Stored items
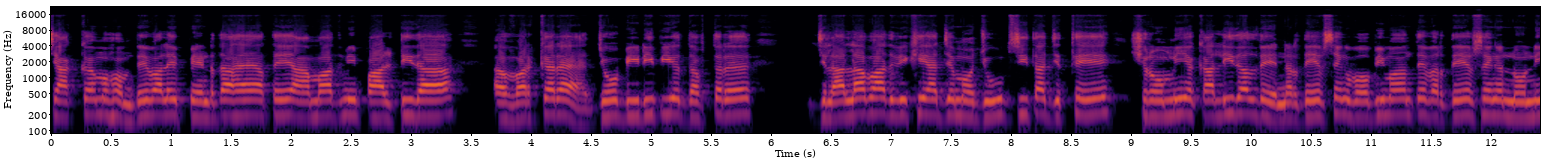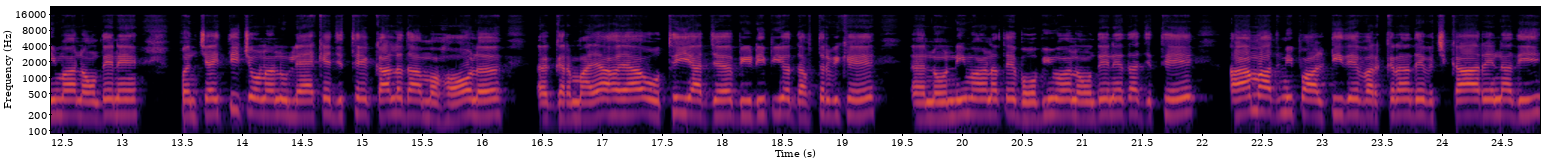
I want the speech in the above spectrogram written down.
ਚੱਕ ਮੁਹੰਮਦੇ ਵਾਲੇ ਪਿੰਡ ਦਾ ਹੈ ਅਤੇ ਆਮ ਆਦਮੀ ਪਾਰਟੀ ਦਾ ਵਰਕਰ ਹੈ, ਜੋ ਬੀਡੀਪੀਓ ਦਫ਼ਤਰ ਜਲਾਲਾਬਾਦ ਵਿਖੇ ਅੱਜ ਮੌਜੂਦ ਸੀ ਤਾਂ ਜਿੱਥੇ ਸ਼੍ਰੋਮਣੀ ਅਕਾਲੀ ਦਲ ਦੇ ਨਰਦੇਵ ਸਿੰਘ ਬੋਬੀਮਾਨ ਤੇ ਵਰਦੇਵ ਸਿੰਘ ਨੋਨੀਮਾਨ ਆਉਂਦੇ ਨੇ ਪੰਚਾਇਤੀ ਚੋਣਾਂ ਨੂੰ ਲੈ ਕੇ, ਜਿੱਥੇ ਕੱਲ ਦਾ ਮਾਹੌਲ ਗਰਮਾਇਆ ਹੋਇਆ। ਉੱਥੇ ਹੀ ਅੱਜ ਬੀਡੀਪੀਓ ਦਫ਼ਤਰ ਵਿਖੇ ਨੋਨੀਮਾਨ ਅਤੇ ਬੋਬੀਮਾਨ ਆਉਂਦੇ ਨੇ ਤਾਂ ਜਿੱਥੇ ਆਮ ਆਦਮੀ ਪਾਰਟੀ ਦੇ ਵਰਕਰਾਂ ਦੇ ਵਿਚਕਾਰ ਇਹਨਾਂ ਦੀ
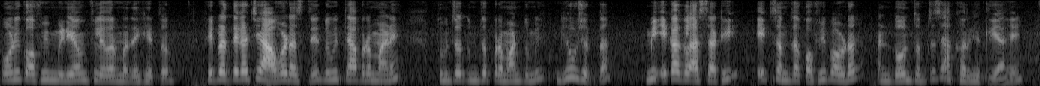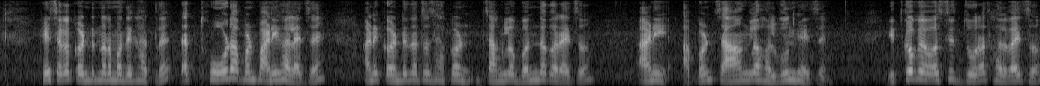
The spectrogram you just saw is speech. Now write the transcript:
कोणी कॉफी मिडियम फ्लेवरमध्ये घेतं. हे प्रत्येकाची आवड असते. तुम्ही त्याप्रमाणे तुमचं तुमचं प्रमाण तुम्ही घेऊ शकता. मी एका ग्लाससाठी एक चमचा कॉफी पावडर आणि दोन चमचे साखर घेतली आहे. हे सगळं कंटेनरमध्ये घातलं आहे त्यात थोडं आपण पाणी घालायचं आहे आणि कंटेनरचं झाकण चांगलं बंद करायचं आणि आपण चांगलं हलवून घ्यायचं आहे इतकं व्यवस्थित जोरात हलवायचं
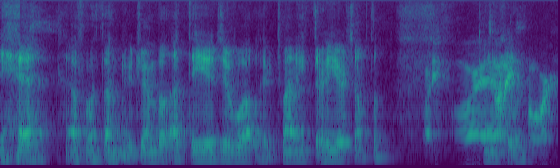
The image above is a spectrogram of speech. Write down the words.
Yeah. With Andrew Trimble at the age of what, like twenty three or something. 24. Yeah. Yeah. 24.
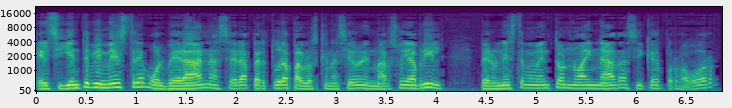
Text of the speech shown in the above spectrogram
El siguiente bimestre volverán a hacer apertura para los que nacieron en marzo y abril, pero en este momento no hay nada, así que por favor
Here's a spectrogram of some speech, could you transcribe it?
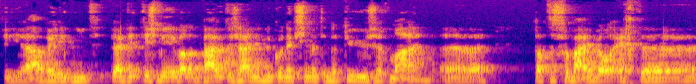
Ja, weet ik niet. Ja, dit is meer wel het buiten zijn in de connectie met de natuur, zeg maar. Uh, dat is voor mij wel echt, uh,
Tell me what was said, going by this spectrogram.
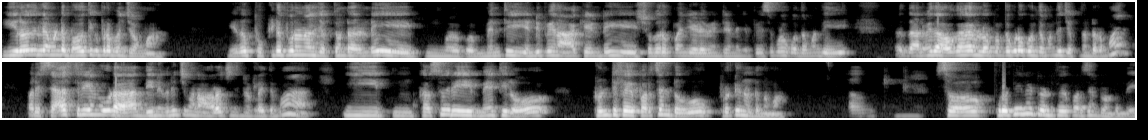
ఈ రోజుల్లో ఏమంటే భౌతిక ప్రపంచం అమ్మా. ఏదో పుక్కిట పురాణాలు చెప్తుంటారండి. మెంతి ఎండిపోయిన ఆకేంటి షుగర్ పని చేయడం ఏంటి అని చెప్పేసి కూడా కొంతమంది దాని మీద అవగాహన లోపంతో కూడా కొంతమంది చెప్తుంటారమ్మా. మరి శాస్త్రీయంగా కూడా దీని గురించి మనం ఆలోచించినట్లయితేమా ఈ కసూరి మేతిలో ట్వంటీ ఫైవ్ పర్సెంట్ ప్రోటీన్ ఉంటుందమ్మా. So protein twenty five percent ఉంటుంది.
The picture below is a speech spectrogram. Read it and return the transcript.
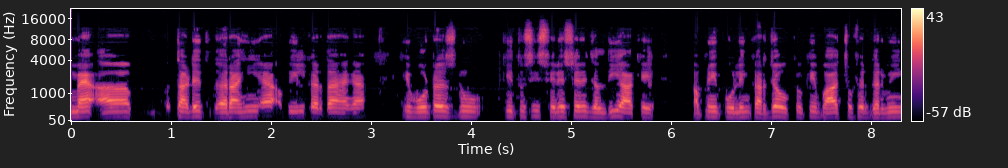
ਮੈਂ ਤੁਹਾਡੇ ਰਾਹੀਂ ਇਹ ਅਪੀਲ ਕਰਦਾ ਹੈਗਾ ਕਿ ਵੋਟਰਸ ਨੂੰ ਕਿ ਤੁਸੀਂ ਸਵੇਰੇ ਸਵੇਰੇ ਜਲਦੀ ਆ ਕੇ ਆਪਣੀ ਪੋਲਿੰਗ ਕਰ ਜਾਓ ਕਿਉਂਕਿ ਬਾਅਦ 'ਚੋਂ ਫਿਰ ਗਰਮੀ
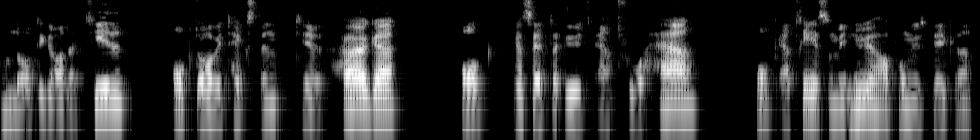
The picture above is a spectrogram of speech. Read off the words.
180 grader till. Och då har vi texten till höger och jag sätter ut R2 här och R3 som vi nu har på muspekaren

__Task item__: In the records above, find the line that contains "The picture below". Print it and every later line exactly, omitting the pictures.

__Task solution__:
The picture below is a speech spectrogram. Read it and return the transcript.
ਮੈਂ ਤੁਹਾਡੇ ਰਾਹੀਂ ਇਹ ਅਪੀਲ ਕਰਦਾ ਹੈਗਾ ਕਿ ਵੋਟਰਸ ਨੂੰ ਕਿ ਤੁਸੀਂ ਸਵੇਰੇ ਸਵੇਰੇ ਜਲਦੀ ਆ ਕੇ ਆਪਣੀ ਪੋਲਿੰਗ ਕਰ ਜਾਓ ਕਿਉਂਕਿ ਬਾਅਦ 'ਚੋਂ ਫਿਰ ਗਰਮੀ
The picture above is a spectrogram of speech. Read off the words.
180 grader till. Och då har vi texten till höger och jag sätter ut R2 här och R3 som vi nu har på muspekaren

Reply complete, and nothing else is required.